╭──
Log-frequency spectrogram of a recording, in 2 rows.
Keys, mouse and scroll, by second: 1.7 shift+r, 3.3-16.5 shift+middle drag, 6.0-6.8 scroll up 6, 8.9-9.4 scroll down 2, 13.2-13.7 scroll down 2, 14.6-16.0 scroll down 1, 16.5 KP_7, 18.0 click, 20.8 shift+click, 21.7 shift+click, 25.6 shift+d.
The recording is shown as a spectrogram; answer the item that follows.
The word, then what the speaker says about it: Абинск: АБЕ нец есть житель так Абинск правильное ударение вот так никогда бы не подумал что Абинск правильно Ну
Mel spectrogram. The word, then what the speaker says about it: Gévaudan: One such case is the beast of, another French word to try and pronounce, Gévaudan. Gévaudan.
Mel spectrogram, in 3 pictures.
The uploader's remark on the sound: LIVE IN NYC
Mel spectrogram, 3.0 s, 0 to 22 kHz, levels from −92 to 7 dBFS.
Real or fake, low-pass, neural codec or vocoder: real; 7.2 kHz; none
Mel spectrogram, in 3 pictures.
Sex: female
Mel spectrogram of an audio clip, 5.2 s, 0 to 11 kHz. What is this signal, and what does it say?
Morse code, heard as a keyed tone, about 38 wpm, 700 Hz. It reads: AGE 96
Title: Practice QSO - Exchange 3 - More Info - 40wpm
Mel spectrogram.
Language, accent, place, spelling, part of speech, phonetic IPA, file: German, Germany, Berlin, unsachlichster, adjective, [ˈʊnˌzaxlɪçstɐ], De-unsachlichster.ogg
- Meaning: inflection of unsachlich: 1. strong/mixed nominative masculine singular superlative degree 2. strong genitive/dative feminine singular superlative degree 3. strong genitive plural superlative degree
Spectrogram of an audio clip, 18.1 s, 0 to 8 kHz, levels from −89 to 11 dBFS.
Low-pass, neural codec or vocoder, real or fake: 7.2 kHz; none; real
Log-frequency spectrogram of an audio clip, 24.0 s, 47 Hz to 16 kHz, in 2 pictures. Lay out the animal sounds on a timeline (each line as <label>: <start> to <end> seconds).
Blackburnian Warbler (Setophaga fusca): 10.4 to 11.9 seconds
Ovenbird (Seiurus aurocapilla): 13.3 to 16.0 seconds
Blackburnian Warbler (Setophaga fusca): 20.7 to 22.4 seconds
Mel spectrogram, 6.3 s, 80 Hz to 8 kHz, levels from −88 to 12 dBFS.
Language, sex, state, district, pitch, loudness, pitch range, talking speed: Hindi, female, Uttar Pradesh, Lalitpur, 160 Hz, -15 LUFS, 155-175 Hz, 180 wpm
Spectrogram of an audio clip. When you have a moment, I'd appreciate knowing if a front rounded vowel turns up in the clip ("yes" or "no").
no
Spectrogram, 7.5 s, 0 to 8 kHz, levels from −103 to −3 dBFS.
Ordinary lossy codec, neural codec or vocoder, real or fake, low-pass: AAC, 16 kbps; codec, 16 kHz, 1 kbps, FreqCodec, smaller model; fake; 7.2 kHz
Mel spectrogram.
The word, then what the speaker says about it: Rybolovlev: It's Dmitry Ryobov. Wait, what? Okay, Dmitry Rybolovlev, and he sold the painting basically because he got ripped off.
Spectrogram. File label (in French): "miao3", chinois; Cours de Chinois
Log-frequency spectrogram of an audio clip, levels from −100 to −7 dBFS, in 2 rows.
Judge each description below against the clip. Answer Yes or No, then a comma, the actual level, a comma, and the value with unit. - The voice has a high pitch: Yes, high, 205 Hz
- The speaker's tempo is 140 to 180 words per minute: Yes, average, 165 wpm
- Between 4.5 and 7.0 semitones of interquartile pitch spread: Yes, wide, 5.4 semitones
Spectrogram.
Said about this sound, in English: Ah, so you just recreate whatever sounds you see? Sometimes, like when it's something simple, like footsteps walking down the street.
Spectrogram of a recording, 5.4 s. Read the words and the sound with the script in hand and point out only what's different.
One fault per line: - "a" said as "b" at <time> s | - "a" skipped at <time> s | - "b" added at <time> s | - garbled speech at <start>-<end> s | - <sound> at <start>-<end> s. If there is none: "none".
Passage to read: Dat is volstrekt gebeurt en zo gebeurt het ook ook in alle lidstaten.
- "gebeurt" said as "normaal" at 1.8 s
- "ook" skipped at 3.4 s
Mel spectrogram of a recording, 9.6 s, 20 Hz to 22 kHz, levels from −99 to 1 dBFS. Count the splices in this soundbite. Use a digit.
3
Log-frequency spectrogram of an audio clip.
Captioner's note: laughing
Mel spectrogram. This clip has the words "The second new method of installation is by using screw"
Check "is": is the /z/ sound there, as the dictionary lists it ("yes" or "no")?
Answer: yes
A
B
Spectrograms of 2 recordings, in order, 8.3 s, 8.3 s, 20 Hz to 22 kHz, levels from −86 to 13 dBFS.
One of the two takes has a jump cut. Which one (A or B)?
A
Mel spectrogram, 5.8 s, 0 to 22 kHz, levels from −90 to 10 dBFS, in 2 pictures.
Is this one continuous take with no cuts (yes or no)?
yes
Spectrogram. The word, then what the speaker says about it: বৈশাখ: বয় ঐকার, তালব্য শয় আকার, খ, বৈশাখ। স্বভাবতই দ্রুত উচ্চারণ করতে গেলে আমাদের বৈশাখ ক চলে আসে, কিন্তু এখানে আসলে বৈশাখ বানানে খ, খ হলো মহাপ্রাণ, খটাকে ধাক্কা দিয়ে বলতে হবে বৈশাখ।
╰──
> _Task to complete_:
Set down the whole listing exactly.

> _Exercise solution_:
Log-frequency spectrogram of a recording, in 2 rows.
Keys, mouse and scroll, by second: 1.7 shift+r, 3.3-16.5 shift+middle drag, 6.0-6.8 scroll up 6, 8.9-9.4 scroll down 2, 13.2-13.7 scroll down 2, 14.6-16.0 scroll down 1, 16.5 KP_7, 18.0 click, 20.8 shift+click, 21.7 shift+click, 25.6 shift+d.
The recording is shown as a spectrogram; answer the item that follows.
The word, then what the speaker says about it: Абинск: АБЕ нец есть житель так Абинск правильное ударение вот так никогда бы не подумал что Абинск правильно Ну
Mel spectrogram. The word, then what the speaker says about it: Gévaudan: One such case is the beast of, another French word to try and pronounce, Gévaudan. Gévaudan.
Mel spectrogram, in 3 pictures.
The uploader's remark on the sound: LIVE IN NYC
Mel spectrogram, 3.0 s, 0 to 22 kHz, levels from −92 to 7 dBFS.
Real or fake, low-pass, neural codec or vocoder: real; 7.2 kHz; none
Mel spectrogram, in 3 pictures.
Sex: female
Mel spectrogram of an audio clip, 5.2 s, 0 to 11 kHz. What is this signal, and what does it say?
Morse code, heard as a keyed tone, about 38 wpm, 700 Hz. It reads: AGE 96
Title: Practice QSO - Exchange 3 - More Info - 40wpm
Mel spectrogram.
Language, accent, place, spelling, part of speech, phonetic IPA, file: German, Germany, Berlin, unsachlichster, adjective, [ˈʊnˌzaxlɪçstɐ], De-unsachlichster.ogg
- Meaning: inflection of unsachlich: 1. strong/mixed nominative masculine singular superlative degree 2. strong genitive/dative feminine singular superlative degree 3. strong genitive plural superlative degree
Spectrogram of an audio clip, 18.1 s, 0 to 8 kHz, levels from −89 to 11 dBFS.
Low-pass, neural codec or vocoder, real or fake: 7.2 kHz; none; real
Log-frequency spectrogram of an audio clip, 24.0 s, 47 Hz to 16 kHz, in 2 pictures. Lay out the animal sounds on a timeline (each line as <label>: <start> to <end> seconds).
Blackburnian Warbler (Setophaga fusca): 10.4 to 11.9 seconds
Ovenbird (Seiurus aurocapilla): 13.3 to 16.0 seconds
Blackburnian Warbler (Setophaga fusca): 20.7 to 22.4 seconds
Mel spectrogram, 6.3 s, 80 Hz to 8 kHz, levels from −88 to 12 dBFS.
Language, sex, state, district, pitch, loudness, pitch range, talking speed: Hindi, female, Uttar Pradesh, Lalitpur, 160 Hz, -15 LUFS, 155-175 Hz, 180 wpm
Spectrogram of an audio clip. When you have a moment, I'd appreciate knowing if a front rounded vowel turns up in the clip ("yes" or "no").
no
Spectrogram, 7.5 s, 0 to 8 kHz, levels from −103 to −3 dBFS.
Ordinary lossy codec, neural codec or vocoder, real or fake, low-pass: AAC, 16 kbps; codec, 16 kHz, 1 kbps, FreqCodec, smaller model; fake; 7.2 kHz
Mel spectrogram.
The word, then what the speaker says about it: Rybolovlev: It's Dmitry Ryobov. Wait, what? Okay, Dmitry Rybolovlev, and he sold the painting basically because he got ripped off.
Spectrogram. File label (in French): "miao3", chinois; Cours de Chinois
Log-frequency spectrogram of an audio clip, levels from −100 to −7 dBFS, in 2 rows.
Judge each description below against the clip. Answer Yes or No, then a comma, the actual level, a comma, and the value with unit. - The voice has a high pitch: Yes, high, 205 Hz
- The speaker's tempo is 140 to 180 words per minute: Yes, average, 165 wpm
- Between 4.5 and 7.0 semitones of interquartile pitch spread: Yes, wide, 5.4 semitones
Spectrogram.
Said about this sound, in English: Ah, so you just recreate whatever sounds you see? Sometimes, like when it's something simple, like footsteps walking down the street.
Spectrogram of a recording, 5.4 s. Read the words and the sound with the script in hand and point out only what's different.
One fault per line: - "a" said as "b" at <time> s | - "a" skipped at <time> s | - "b" added at <time> s | - garbled speech at <start>-<end> s | - <sound> at <start>-<end> s. If there is none: "none".
Passage to read: Dat is volstrekt gebeurt en zo gebeurt het ook ook in alle lidstaten.
- "gebeurt" said as "normaal" at 1.8 s
- "ook" skipped at 3.4 s
Mel spectrogram of a recording, 9.6 s, 20 Hz to 22 kHz, levels from −99 to 1 dBFS. Count the splices in this soundbite. Use a digit.
3
Log-frequency spectrogram of an audio clip.
Captioner's note: laughing
Mel spectrogram. This clip has the words "The second new method of installation is by using screw"
Check "is": is the /z/ sound there, as the dictionary lists it ("yes" or "no")?
Answer: yes
A
B
Spectrograms of 2 recordings, in order, 8.3 s, 8.3 s, 20 Hz to 22 kHz, levels from −86 to 13 dBFS.
One of the two takes has a jump cut. Which one (A or B)?
A
Mel spectrogram, 5.8 s, 0 to 22 kHz, levels from −90 to 10 dBFS, in 2 pictures.
Is this one continuous take with no cuts (yes or no)?
yes
Spectrogram. The word, then what the speaker says about it: বৈশাখ: বয় ঐকার, তালব্য শয় আকার, খ, বৈশাখ। স্বভাবতই দ্রুত উচ্চারণ করতে গেলে আমাদের বৈশাখ ক চলে আসে, কিন্তু এখানে আসলে বৈশাখ বানানে খ, খ হলো মহাপ্রাণ, খটাকে ধাক্কা দিয়ে বলতে হবে বৈশাখ।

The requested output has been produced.